Say what you mean and mean what you say
It's tricky situation when you wind up living with someone like that - particularly when that someone is your own child.
The annoying habit went public Friday, when we were shopping for a present for a birthday party that night and Big Guy was bent on mischief.
"Please stop running," I said, more calmly than I felt considering that the guys had been bickering, tattling and cross-tattling since the second we'd arrived. "We're here to buy the present, and if you two can't calm down we're going to have to leave without the present. That means we can't go to the party."
"Fine," Big Guy pouted. "I don't want to go anyway."
"I do, Mommy! I do, Mommy! I'll quit running," Boots said.
"I don't. I hate parties," Big Guy added.
"But I want to go. I want to GO." Boots pleaded.
Big Guy kept getting louder and louder. "I don't. Let's just go home."
"OK," I said. "Let's go."
Big Guy started pleading as tears formed. "No, no, no, Mommy. I want to go to the party. Can we buy the present?"
We bought the present and went to the party, where Big Guy had a blast. I'm not sure that the neighbors did - five grade-school age boys can make a lot of noise. After the party, Big Guy and I had a talk about not saying things you don't mean.
Then the same thing happened again Sunday, when Big Guy at first said it was more important to do what he wanted than to work out a compromise with a friend who'd come over to play. "Just let him go home. I don't care."
As I walked toward the phone to call his friend's mom, the tears came again.
"No, Mommy, no! I want to work it out."
I knew, both with the party and with the friend, that Big Guy didn't mean what he was saying.
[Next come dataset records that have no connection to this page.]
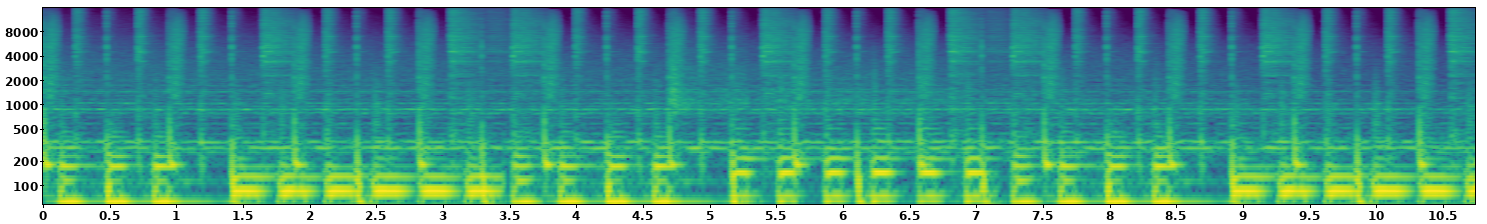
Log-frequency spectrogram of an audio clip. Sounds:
Distortion, Music

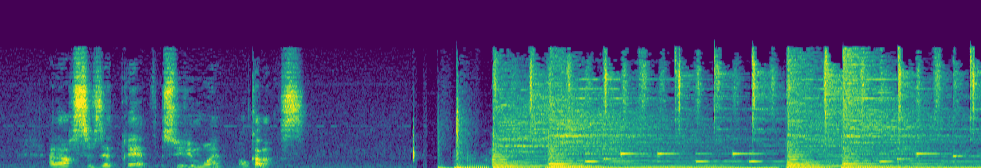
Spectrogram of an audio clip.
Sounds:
Speech, Music

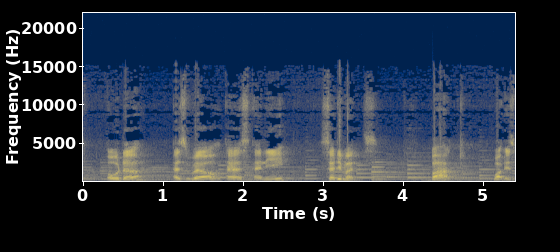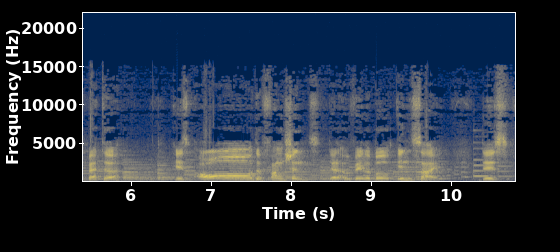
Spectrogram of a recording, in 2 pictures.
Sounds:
Music, Speech

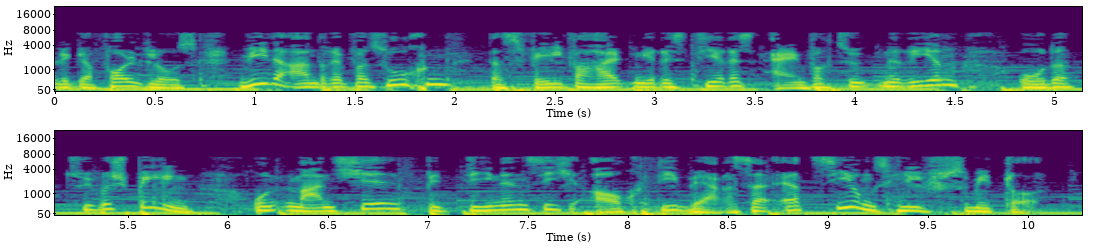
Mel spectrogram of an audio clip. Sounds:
Music, Speech

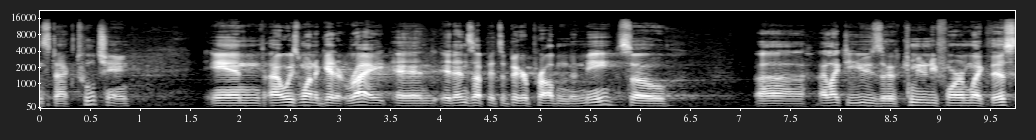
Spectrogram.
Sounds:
Speech

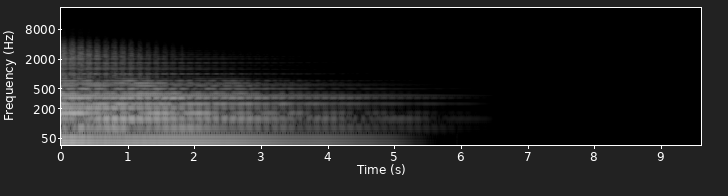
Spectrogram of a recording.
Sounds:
Music

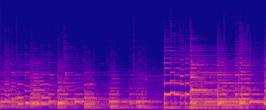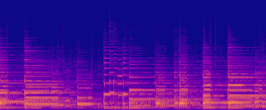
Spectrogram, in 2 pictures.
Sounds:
Music, Musical instrument, Strum, Plucked string instrument, Guitar, Acoustic guitar

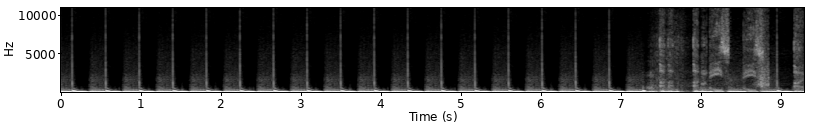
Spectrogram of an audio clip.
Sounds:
Music

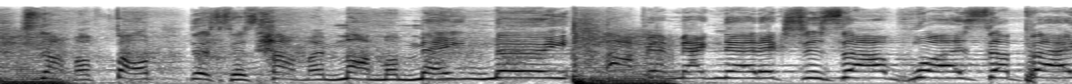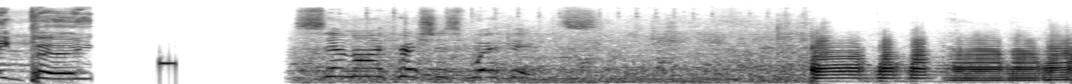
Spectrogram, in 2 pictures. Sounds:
outside, urban or man-made, Music, Speech

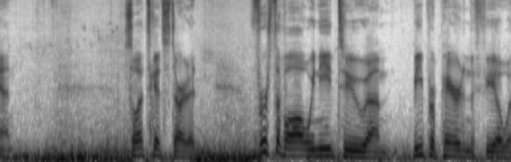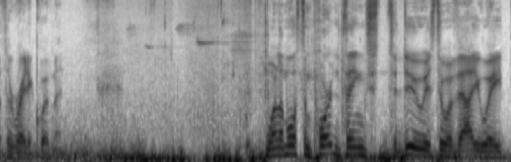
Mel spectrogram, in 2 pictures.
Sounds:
Speech

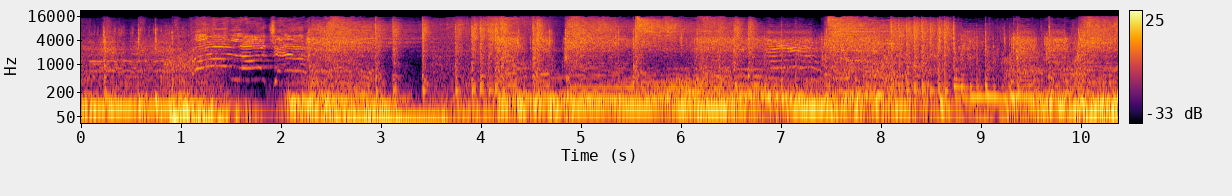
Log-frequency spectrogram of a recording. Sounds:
Music

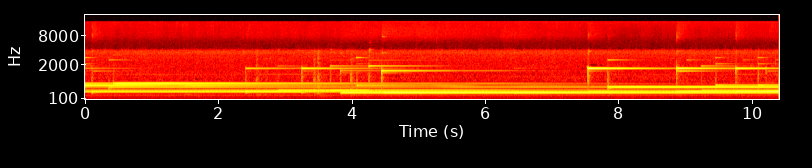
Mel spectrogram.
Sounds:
playing vibraphone

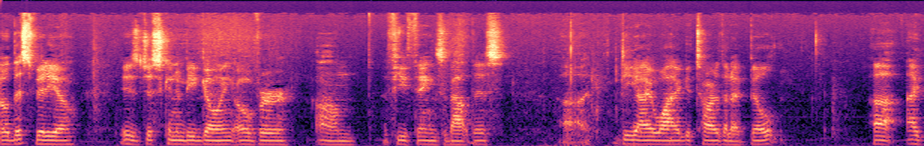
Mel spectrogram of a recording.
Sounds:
Speech

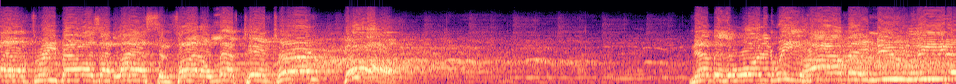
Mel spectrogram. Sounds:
Speech, Music

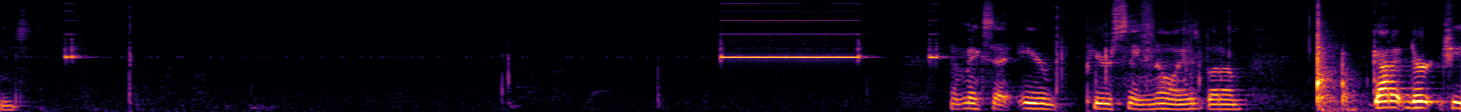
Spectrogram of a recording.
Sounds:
Speech, inside a small room

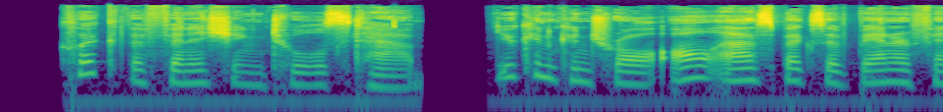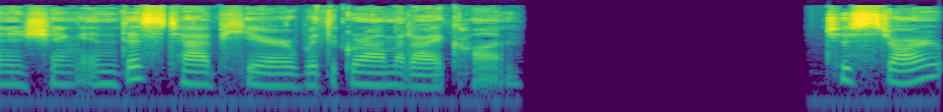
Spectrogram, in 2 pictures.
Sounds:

Ultimately, Big Guy is aware as well because he readily admits to sometimes saying things he doesn't mean.
I just don't know how to get out of the cycle of silliness. Maybe it's simply a matter of calling his bluff a few times. Problem is, in both recent instances of blufforama there have been third parties involved. Boots in the case of the party and Big Guy's friend in the second dispute.
I also can't figure out what psychic reward Big Guy gets from the game. Is it the joy of being contrarian? Is it the thrill of challenging me right up to the point where he realizes he's in danger of losing something he really wants?
I'm stumped. I'm hoping it's one of those "just a phase" things, but I don't know how to phase out of it.
Copyright 2010 Debra Legg. All rights reserved.